Australia is currently seeing vast growth in numerous industries and there is great need to deter these industries from polluting by implementing an effective enforcement strategy with a range of enforcement tools that ensure the harm inflicted on the environment is minimised. In the current political climate which sees environmental protection in the context of economic development, the state may be reluctant to ‘use the big stick’ to enforce penalties for polluting on those industries which are directly involved in productive economic activity. It is argued that unless we enforce compliance when licences are breached and pollution occurs, there is little point in having an effective enforcement strategy as it is the anticipation of enforcement action that confers the ability to deter. Incidences of environmental crime are treated somewhat leniently in Australia. The majority of offences are dealt with using lesser sanctioning options, such as infringement notices and when matters are prosecuted, fines are the predominate enforcement action utilised and are often at a fraction of the maximum penalty prescribed.

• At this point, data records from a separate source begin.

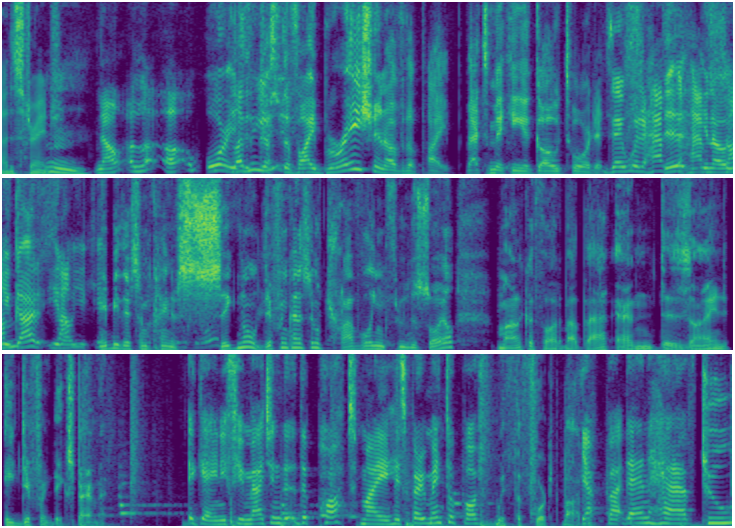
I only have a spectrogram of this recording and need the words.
That is strange. Now, uh, uh, Or is it me- just the vibration of the pipe that's making it go toward it? They would have There- to have you know, some, you got you know, you can't. Maybe there's some kind of signal, different kind of signal traveling through the soil. Monica thought about that and designed a different experiment Again, if you imagine the, the pot, my experimental pot, with the forked bottom. yeah, but then have Two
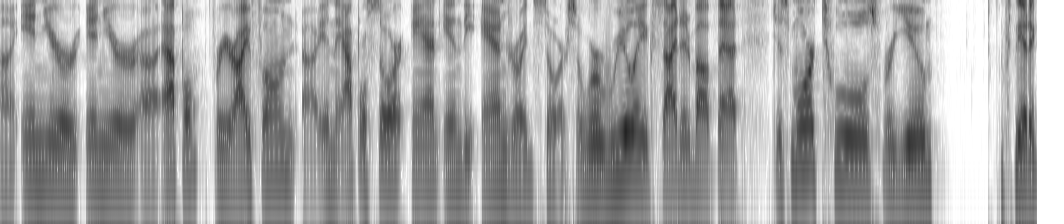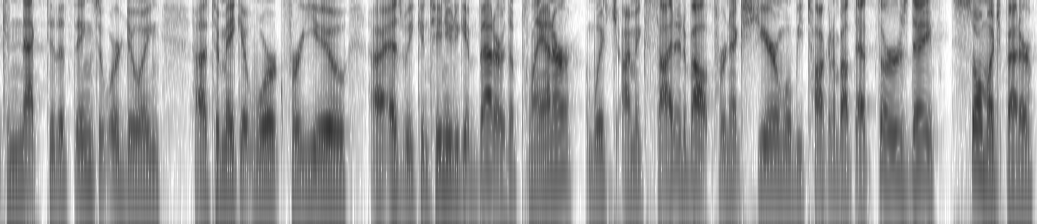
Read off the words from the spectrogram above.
uh, in your in your uh, Apple for your iPhone, uh, in the Apple Store, and in the Android Store. So we're really excited about that. Just more tools for you to be able to connect to the things that we're doing uh, to make it work for you uh, as we continue to get better. The planner, which I'm excited about for next year, we'll be talking about that Thursday, so much better.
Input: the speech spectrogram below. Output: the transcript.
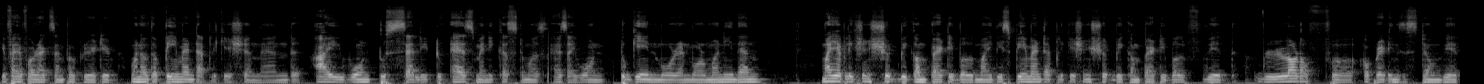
if I for example created one of the payment application and I want to sell it to as many customers as I want to gain more and more money then my application should be compatible. My this payment application should be compatible with a lot of uh, operating system with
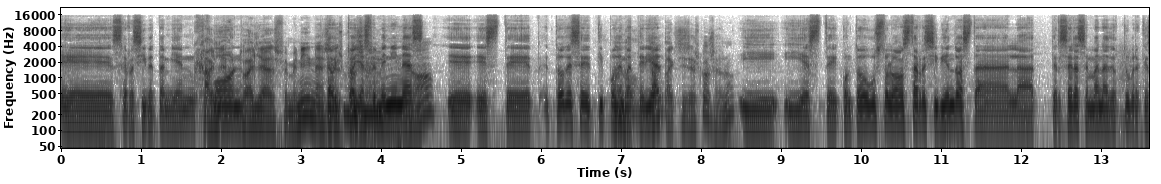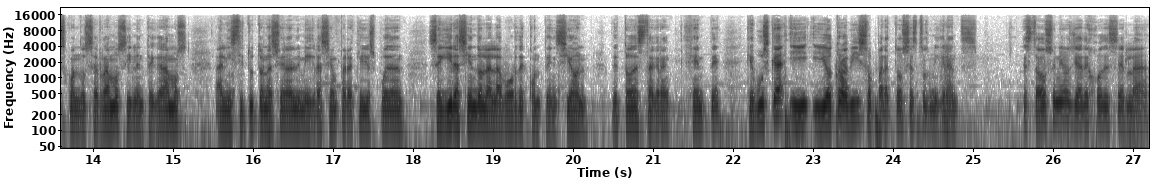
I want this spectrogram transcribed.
eh, se recibe también jabón, toallas femeninas, to- toallas femeninas, ¿no? eh, este todo ese tipo de material Tampax y esas cosas, ¿no? y, y, este con todo gusto lo vamos a estar recibiendo hasta la tercera semana de octubre, que es cuando cerramos y le integramos al Instituto Nacional de Migración para que ellos puedan seguir haciendo la labor de contención de toda esta gran gente que busca y, y otro aviso para todos estos migrantes. Estados Unidos ya dejó de ser la,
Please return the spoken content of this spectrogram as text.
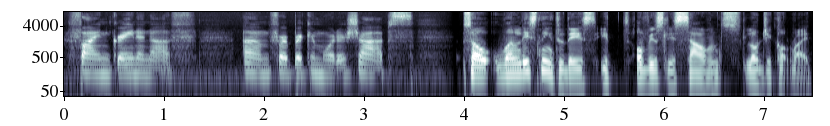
fine grain enough um, for brick and mortar shops. So, when listening to this, it obviously sounds logical, right?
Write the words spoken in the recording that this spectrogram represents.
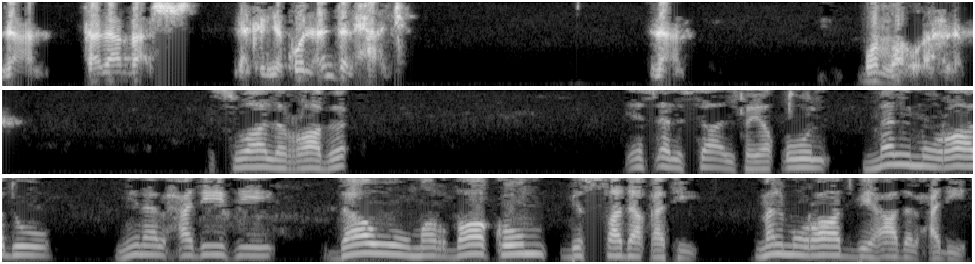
نعم فلا بأس لكن يكون عند الحاجة. نعم. والله أعلم. السؤال الرابع. يسأل السائل فيقول ما المراد من الحديث داووا مرضاكم بالصدقة ما المراد بهذا الحديث؟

Whilst an array of enforcement actions seem to be available to EPA’s questions have been raised as to whether the current enforcement framework does in fact act as a deterrent to industrial pollution especially when small monetary fines are the predominant penalty for environmental offences. There is a perceived culture of under enforcement in the state EPAs and this is particularly evident in the use of fines. Fines for breaches of Australian pollution control regulation are on the lower rather than higher end of the scale. In Victoria in the 2003/2004 period the maximum penalties laid down in the legislation ranged from $250,000.00 to $1 million and the 34 prosecutions lead to a total fine of only $154,000, an average of approximately $4,529 per fine. It is argued that for many companies which have presumably accumulated substantial wealth, fines of $4,529 cannot act as a deterrent or even a slap on the wrist.
Enforcement will induce compliance where the benefits derived from non-compliance are less than the expected sanction, as determined by the probability and associated costs of an enforcement response. A fine of $4529 will be unable to act as a deterrent simply because non-compliance would produce greater financial benefit. Even if prosecution were frequent and fines were high, where large corporations with immense wealth are the polluter, fines will not act as a deterrent as they are considered to be part of everyday business losses. Scholarly debate has centred around whether fines are the most suitable or effective mechanism for punishment or deterrence and it is argued that where fines are readily absorbed as a ‘cost of business’ coupled with the tendency towards low penalties, an endemic recidivism among particular groups of offenders is witnessed and they are no longer capable of acting as a deterrent.
In order to deter offenders from polluting Australian environmental protection authorities must show that they will utilise the ‘big stick’. With Australia seeing enormous growth in numerous industries, namely gas and mining which overseas experience has shown can lead to a vast array of negative impacts on our environment, it is vital that we enforce compliance and protect our land and people.